To maintain security compliance, secondary connectivity needs to be private from end-to-end via the MPLS cloud; the customer’s traffic should consistently be delivered into the MPLS VRF and forwarded to the HQ or Data Centre as a private session. To achieve this a private APN is required between the MNO and the MPLS Cloud. Internet traffic can break out from a central firewall in the MPLS core or Data Centre, giving a single point of security management for all MPLS end-points. By avoiding contention on the MNO’s internet service M2M devices located in vehicles and metering equipment, as well as MPLS WAN sites, will benefit from this approach.
Ensure instant service
In addition to using 3G/4G as a secondary option for MPLS access, 3G/4G can also be used for short-term deployments, for example where a site needs to be able to get up and running instantly. Delays in delivery of new PSTN or fibre bearers are commonplace, even in urban areas, and 3G/4G signal can be a useful way to connect a site in the interim.
What is required here is a touch-free deployment – a pre-configured router shipped as a plug and play item, without the need to schedule engineering resources on site. This could also then be used to maintain services during periods of technical faults, such as PSTN or fibre breaks.
Here at Node4, early customer trials for M2M to MPLS have been successful and we have discovered a fair share of practical learnings regarding MNOs. With 4G network coverage constantly increasing, M2M technology is becoming more feasible at the MPLS access layer, particularly in situations where the primary circuit provided is wired broadband.
M2M remains a specialist skill area and requires careful integration into the MPLS network by both customer and service provider.

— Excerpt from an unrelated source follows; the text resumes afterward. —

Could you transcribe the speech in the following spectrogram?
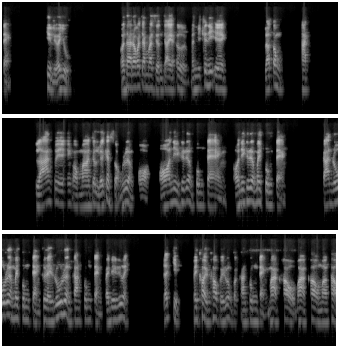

However, through careful management of the infrastructure, the benefits it can deliver to the customer make it more than worth the effort.
By Peter Howsam, Pre-Sales Consultant, Node4